History[edit]

The cradle of the Redemptoristines is Scala, not far from Amalfi, Italy. Father Thomas Falcoia, of the Congregation Pii Operarii, formed a community of nuns there and gave them a rule. Later he became Bishop of Castellammare.

He was director of Alphonsus Liguori when a new rule was approved by Benedict XIV in 1750 and was said to have been revealed to Sister Maria Celeste Crostarosa.

The bishop favoured the rule and asked Alphonsus to give the nuns the spiritual exercises and to organize the community as he judged best. Alphonsus set up observance of the new rule by meditation on the life and virtues of Christ. The details of their daily life were to commemorate phases of His life. Zeal was to be exercised by prayer, each day of the week being devoted to an object affecting the well-being of the Church, They were to pray in a special manner for the apostolic works of the Redemptorists.

The institute began on 23 May 1731. A second monastery was founded by Alphonsus, when bishop, in his episcopal city, Sant'Agata dei Goti. The rule was approved by Pope Benedict XIV in 1750.

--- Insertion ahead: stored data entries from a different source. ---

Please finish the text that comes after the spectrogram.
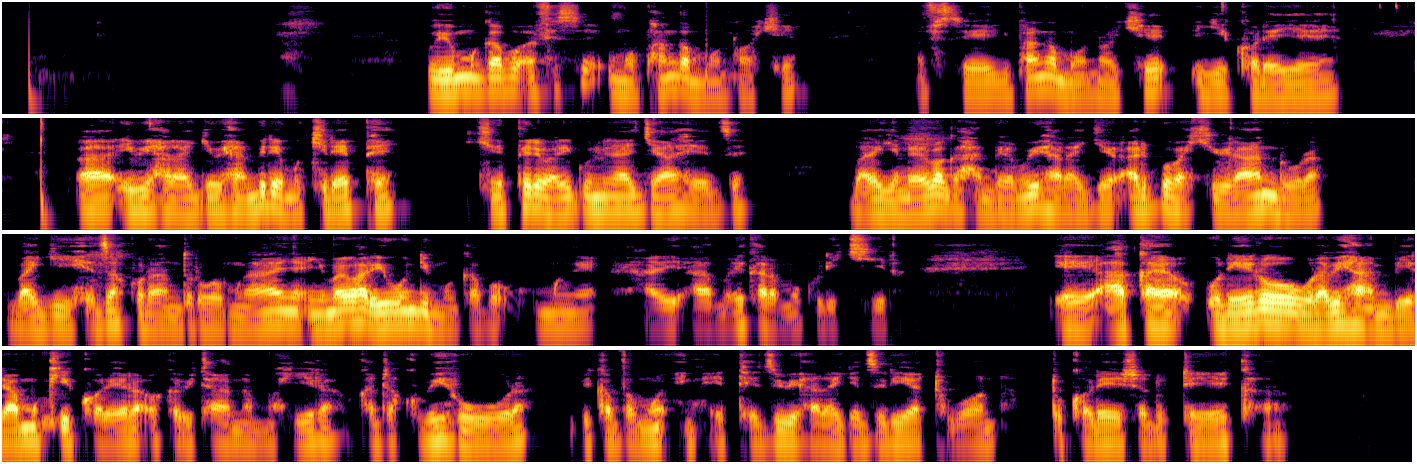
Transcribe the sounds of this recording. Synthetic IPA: ujumuɡaβo̞ʔafise̞ʔumupʰaːŋɡamuːn̥ho̞kʰe̞ | afi̥se̞iɡipʰaːŋɡamuːn̥ho̞kʰe̞iɟikʰo̞ɾe̞je̞ | iβihaɾaɟeβiɦaːmbiɾije̞mukiɾe̞pʰe̞ | ikiɾe̞pe̞ɾiβaɾiɡuniɾaɟaːɦe̞ze̞ | βaɾaɡendajoβaɡahaːmbiɾemuiβiɦaɾaɟeʔaɾibɡo̞βakʰiβiɾaːnduɾa | βaɡihe̞zakuɾaːnduɾuwomŋaːɲaiɲumajohaɾijuwuːndiumuɡaβo̞̰umŋe̞ | haiamuɾikaɾamukuɾikʰiɾa | akauɾe̞ːɾo̞uɾaβiɦaːmbiɾamukikʰo̞ɾe̞ɾa̰ʔukaβitʰanamuhiɾaukʰad͡ʒakuβiɦuːɾa | βikʰavamŋoʔiŋ̥he̞tʰe̞ziβihaɾaɡeziɾijatʰuβo̞nad̥ukʰoɾe̞ʃadutʰe̞kʰa

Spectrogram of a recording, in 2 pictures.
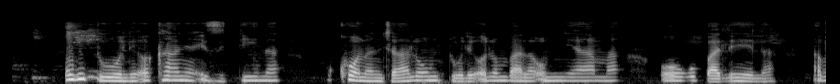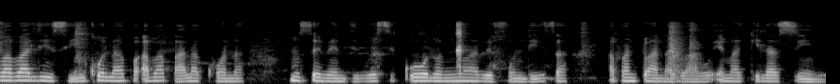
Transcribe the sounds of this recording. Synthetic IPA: um̩d̥ʱuliɔkʰaɲaʔizitʼina | ɣukʰɔnand͡ʒʱalɔum̩d̥ʱuliɔ̰lom̩βalaʔṵm̩ɲama | ɔwoɣub̥ʱalɛla̰ː | βaβalisijikʰɔlapʰɔ̰ʔa̰βab̥ʱalakʰɔna | um̩sɛβend͡zʱiwesiɣɔlɔŋ͡ǁaβefundʱisa̰ː | βantʼwanaβa̰βɔʔɛ̰makʼilasiːni

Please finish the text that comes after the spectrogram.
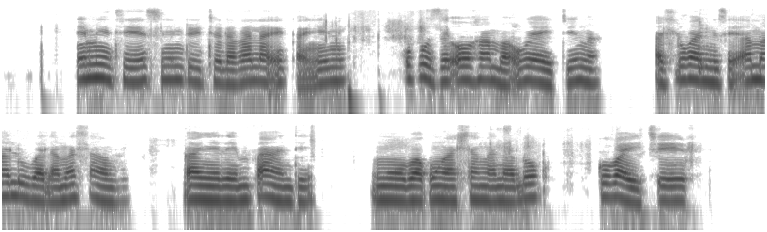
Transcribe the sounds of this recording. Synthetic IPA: imitʰijesintʼujitʰɔlaɣalaʔɛ̰ɡ̥ʱa̰ɲeni | ɣuβuzɛʔɔɦambʱaʔṵɣujajid̥ʱiŋa | a̰ɬuɣanisɛ̰ʔa̰maluβalʔamaɬaɱvu | ɣaɲɛlɛmpʼandʱɛ | ŋɔβaɣuŋaɬaŋanalokʰu̥ | ɣuβajit͡ʃʼeːfu

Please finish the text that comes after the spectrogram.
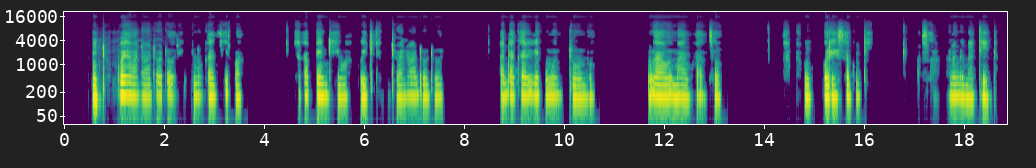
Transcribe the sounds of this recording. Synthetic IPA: mitʰo̥mbo̞jeʋanaʋaɗo̞ɗo̞ri | ino̞ɡʱad͡zirwa | jakap̚endewakuiti̥rakutiʋanaʋaɗo̞ɗo̞ri | a̰ɗakʰarirekumwe̞mutʰombo̞ | ŋɡawe̞̰marwa̰d͡zo̞ | akawekupoɾe̞sakuti̥ | asaamanaŋɡemate̞ːnda

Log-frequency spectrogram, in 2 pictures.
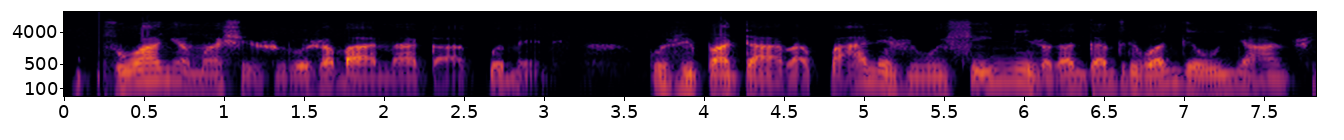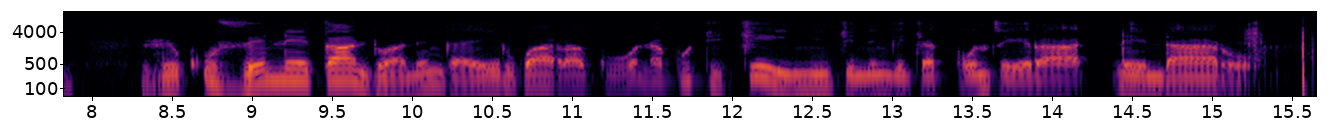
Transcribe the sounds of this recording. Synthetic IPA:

Nearly a hundred years after the foundation at Scala, Joseph Passerat sent two ladies, Mlle. Eugénie Dijon and the Countess Welsersheim, to Sant'Agata dei Goti to learn the rule and spirit of the Redemptoristines. They received the habit at Rome from Cardinal Odescalchi. They founded houses at Vienna and Bruges. Convents of the institute now exist in Austria, Bavaria, Belgium, France, Holland, Ireland, England, the Tyrol, Spain, Canada and Brazil.

In Sao Fidelis, Brazil, there still exists a traditional monastery[1] of the Redemptoristines that continues the original Rules and Constitutions with the approval of the Holy See.

References[edit]

Attribution
  •  This article incorporates text from a publication now in the public domainHerbermann, Charles, ed. (1913). "Redemptoristines". Catholic Encyclopedia. Robert Appleton Company.  This entry cites:
    • Dumortier, Les premières rédemptoristines (Bruges, 1884) contains a notice on the institute;
    • Hugues, Vies de deux religieuses rédemptoristines (Tournai, 1884);
    • Dumortier, Fleurs de l'institut des rédemptoristines (Tournai, 1910);
    • Beat. et canoniz. S. D. Sororis Mariœ Celeste Crosterosa.

External links[edit]